August 21 – Coastkeeper Explores How Educators Can Teach Children About the Environment

Free public forum in Oceanside will evaluate how new statewide standards impact the role of environmental science in children’s early education

SAN DIEGO, August 21, 2013 – San Diego Coastkeeper, an organization that protects and restores fishable, swimmable and drinkable waters, wants environmental education to play a role in helping teachers meet new statewide education standards. Common Core Standards, which focus on math and English language arts, benchmark what students should know and do. A connection to science and technology standards could be clear for some, but without a clear connection to environmental education, the system could neglect to teach environmental science and pollution prevention.

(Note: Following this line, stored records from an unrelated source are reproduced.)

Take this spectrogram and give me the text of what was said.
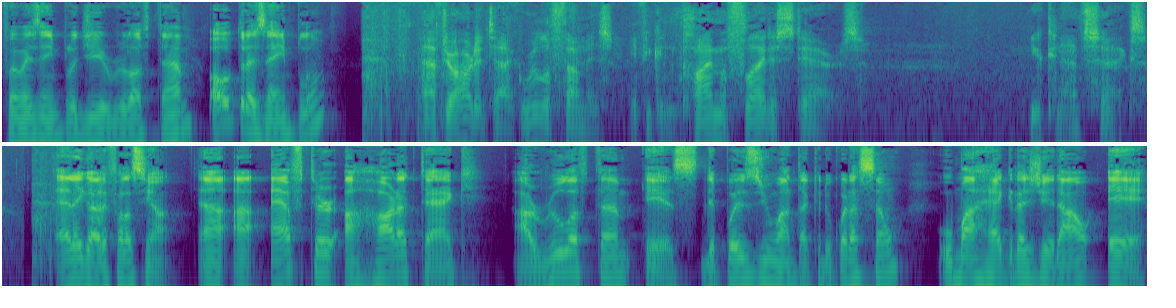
Foi um exemplo de rule of thumb. Outro exemplo. After a heart attack, rule of thumb is if you can climb a flight of stairs, you can have sex. É legal, ele fala assim, ó. Uh, uh, after a heart attack, a rule of thumb is. Depois de um ataque do coração, uma regra geral é.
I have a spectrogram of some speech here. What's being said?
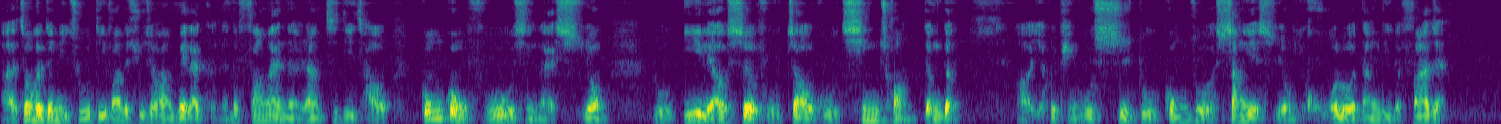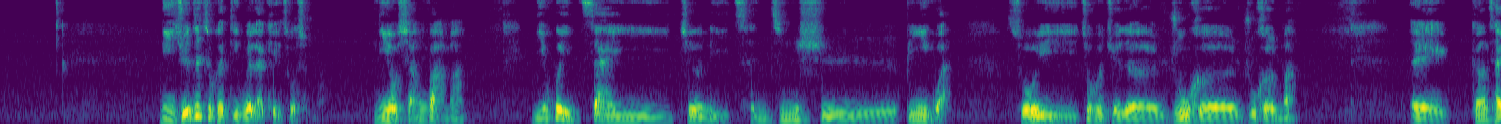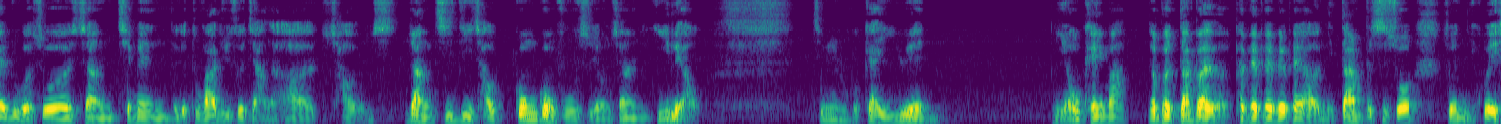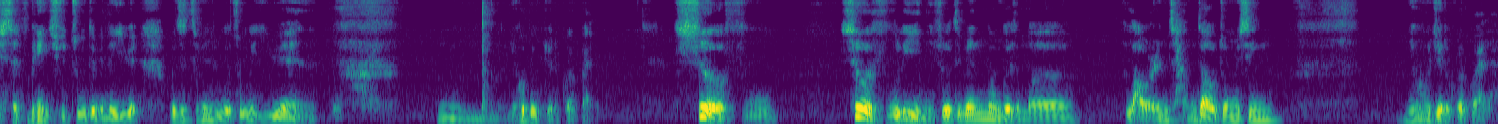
啊，综合整理出地方的需求和未来可能的方案呢，让基地朝公共服务性来使用，如医疗、社福、照护、清创等等。啊，也会评估适度工作商业使用，以活络当地的发展。你觉得这块地未来可以做什么？你有想法吗？你会在意这里曾经是殡仪馆，所以就会觉得如何如何吗？诶，刚才如果说像前面那个突发局所讲的啊，朝让基地朝公共服务使用，像医疗，这边如果盖医院，你 OK 吗？呃不，当不呸呸呸呸呸啊！你当然不是说说你会生病去住这边的医院。我说这边如果住个医院。嗯，你会不会觉得怪怪的？社福、社会福利，你说这边弄个什么老人长照中心，你会不会觉得怪怪的？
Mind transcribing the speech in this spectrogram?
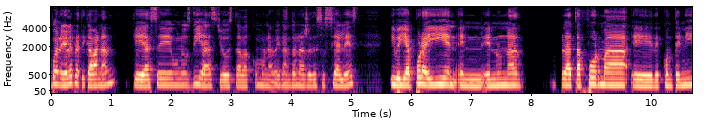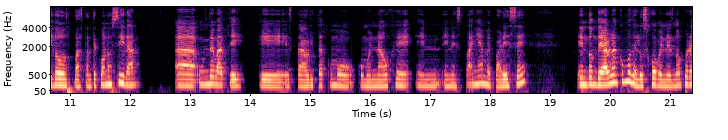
bueno, yo le platicaba a Nan que hace unos días yo estaba como navegando en las redes sociales y veía por ahí en, una plataforma eh, de contenidos bastante conocida un debate que está ahorita como, como en auge en, España, me parece, en donde hablan como de los jóvenes, ¿no? Pero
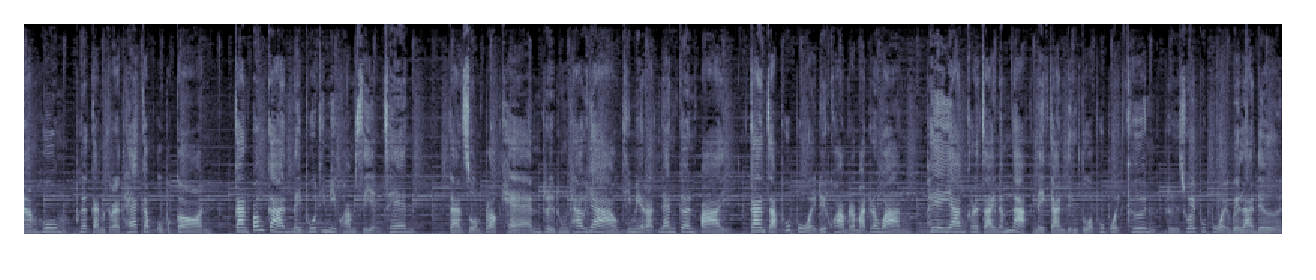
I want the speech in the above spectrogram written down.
น้ำหุ้ม เพื่อกันกระแทกกับอุปกรณ์ การป้องกันในผู้ที่มีความเสี่ยงเช่น การสวมปลอกแขนหรือถุงเท้ายาวที่ไม่รัดแน่นเกินไป การจับผู้ป่วยด้วยความระมัดระวัง พยายามกระจายน้ำหนักในการดึงตัวผู้ป่วยขึ้น หรือช่วยผู้ป่วยเวลาเดิน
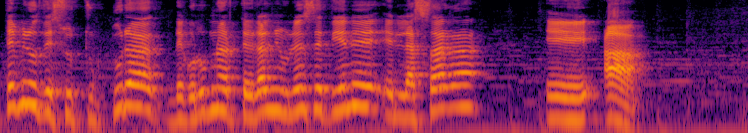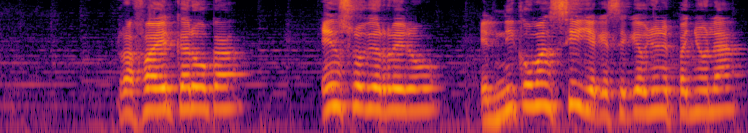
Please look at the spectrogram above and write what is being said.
términos de su estructura de columna vertebral ñulense, tiene en la saga eh, A. Rafael Caroca, Enzo Guerrero, el Nico Mancilla, que se queda Unión Española,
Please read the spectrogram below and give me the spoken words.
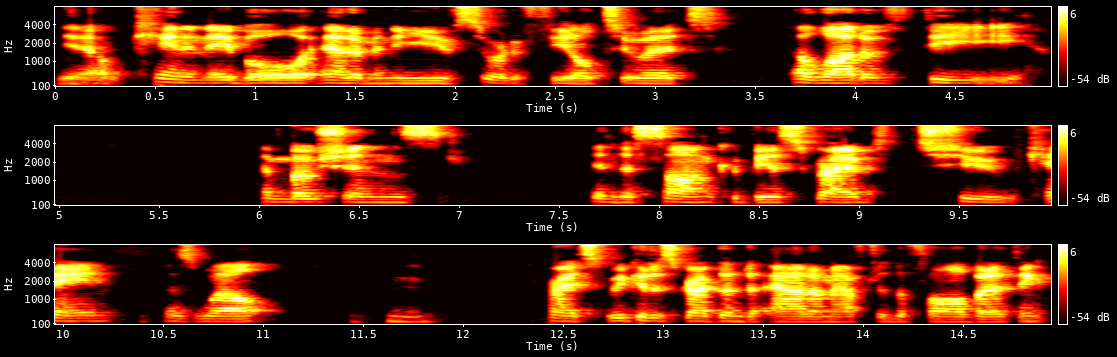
you know Cain and Abel, Adam and Eve sort of feel to it. A lot of the emotions in this song could be ascribed to Cain as well. Mhm. Right, so we could ascribe them to Adam after the fall, but I think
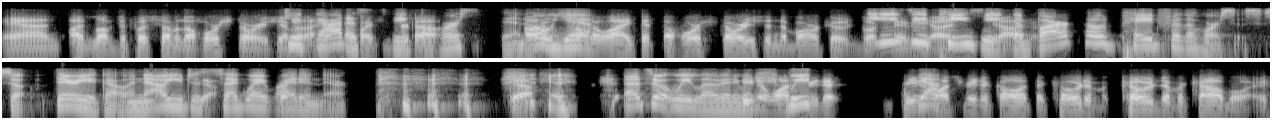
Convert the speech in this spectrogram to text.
and I'd love to put some of the horse stories in, you but gotta I haven't quite sneak the horses in. Oh do, yeah. How do I get the horse stories in the barcode book? Easy Maybe peasy. I, the barcode paid for the horses. So there you go. And now you just yeah. segue right in there. yeah. That's what we love anyway. Tina wants we, me to Tina Yeah. wants me to call it the code of code of a cowboy.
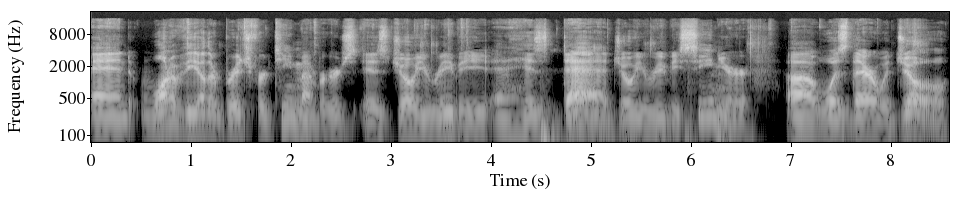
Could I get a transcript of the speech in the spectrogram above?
and one of the other Bridgford team members is Joe Uribe, and his dad, Joe Uribe Sr., uh, was there with Joe.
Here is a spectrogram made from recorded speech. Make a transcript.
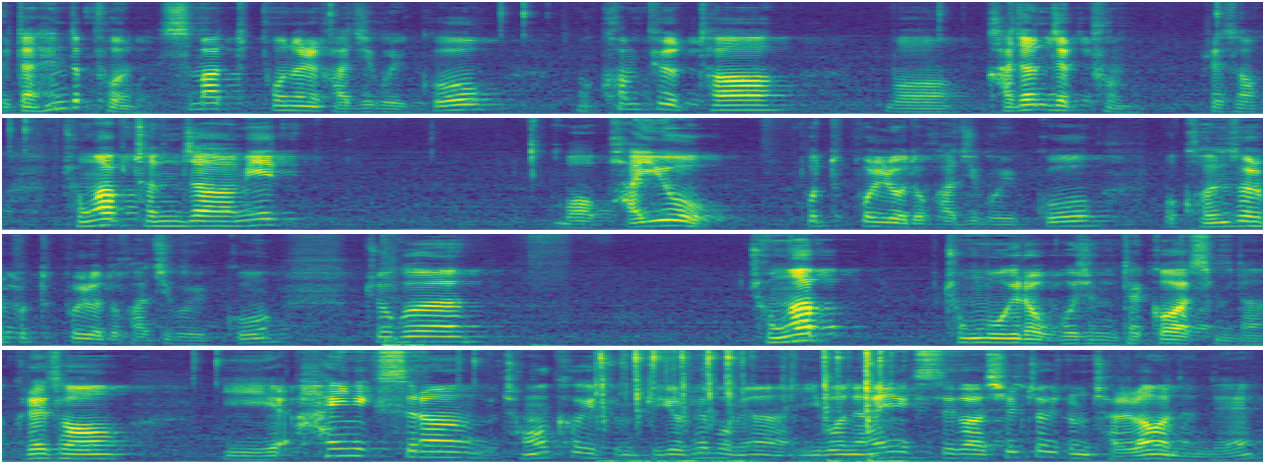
일단 핸드폰, 스마트폰을 가지고 있고 뭐 컴퓨터, 뭐 가전제품 그래서 종합전자 및 뭐 바이오 포트폴리오도 가지고 있고 뭐 건설 포트폴리오도 가지고 있고 조금 종합 종목이라고 보시면 될 것 같습니다. 그래서 이 하이닉스랑 정확하게 좀 비교를 해보면 이번에 하이닉스가 실적이 좀 잘 나왔는데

At its August 29 Signs of the Tide, a free public forum that address water quality issues in San Diego, Coastkeeper’s lineup of education and environment experts will explore the role of environmental education as a teaching tool that integrates essential skills needed to meet the new standards with real-world problem solving skills.

“The goal of the state standards is to bring math and literacy together into an integrated plan that sees children leave school with reading, writing and critical thinking skills. Science and technology are presented separately, leaving few opportunities for our children to learn about environmental science and pollution prevention,” said Megan Baehrens, executive director at San Diego Coastkeeper. “We can use environmental education as a vehicle to help teachers meet goals and, at the same time, prepare students for the innovative high-tech and clean-tech sectors critical to the future of San Diego and North County.”

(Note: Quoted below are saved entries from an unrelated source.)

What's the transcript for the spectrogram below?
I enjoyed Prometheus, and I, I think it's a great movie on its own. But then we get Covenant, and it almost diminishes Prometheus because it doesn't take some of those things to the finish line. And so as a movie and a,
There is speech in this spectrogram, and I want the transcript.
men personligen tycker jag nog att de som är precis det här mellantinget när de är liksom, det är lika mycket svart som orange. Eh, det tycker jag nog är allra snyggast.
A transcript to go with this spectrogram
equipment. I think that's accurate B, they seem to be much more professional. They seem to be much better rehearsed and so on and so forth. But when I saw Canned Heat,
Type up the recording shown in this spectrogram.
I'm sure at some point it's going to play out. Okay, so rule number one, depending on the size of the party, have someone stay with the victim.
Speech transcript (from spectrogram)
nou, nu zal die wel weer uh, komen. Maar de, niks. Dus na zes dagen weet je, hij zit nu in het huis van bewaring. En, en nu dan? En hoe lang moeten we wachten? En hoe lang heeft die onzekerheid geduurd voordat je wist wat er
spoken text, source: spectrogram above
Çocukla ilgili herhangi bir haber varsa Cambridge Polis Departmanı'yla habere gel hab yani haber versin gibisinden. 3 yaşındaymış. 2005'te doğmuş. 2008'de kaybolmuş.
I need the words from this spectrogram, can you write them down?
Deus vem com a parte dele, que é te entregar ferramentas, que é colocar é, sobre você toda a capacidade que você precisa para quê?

Signs of the Tide: Can we Overcome the Environmental Education Curriculum Gap will explore this curriculum gap and how environmental education can help teachers meet the standards.

San Diego Coastkeeper education coordinator Sandra Lebrón will introduce the topic with an overview of Project SWELL, a K-2, and 4-6 water and pollution science curriculum developed with the City of San Diego and San Diego Unified School District that has been active since 2003. Teachers from Oceanside and San Diego schools now have access to Project SWELL lessons, online resources, materials kits and professional development, which align with current state standards and help the teachers meet their goals with students.

Expert speakers will dig deeper by describing their challenges and experience with the Common Core standards in formal and informal science education settings.
• Cynthia Mallett, environmental specialist for City of Oceanside, Clean Water Program
• Lauren Biggie, educational programs director for Agua Hedionda Lagoon Discovery Center
• Justin Kern, principal of Stuart Mesa Elementary School in Oceanside Unified School District

Coastkeeper welcomes anyone to attend Signs of the Tide, especially teachers working to align science lessons to the state standards, informal educators trying to understand how programs can align to the state standards, parents wondering what their children learn about the environment and community leaders looking for after school and summer educational experiences.

The free Signs of the Tide is on August 29 from 6 p.m. to 8 p.m. at Oceanside City Hall in the community rooms adjacent to the library, at 300 N. Coast Highway, Oceanside, 92054. Please RSVP by August 26 via email [email protected] or 619-758-7743 X125.

For more information, please visit localhost/sdcoastkeeper.


SAN DIEGO COASTKEEPER: Founded in 1995, San Diego Coastkeeper protects and restores fishable, swimmable and drinkable waters in San Diego County. Visit us online at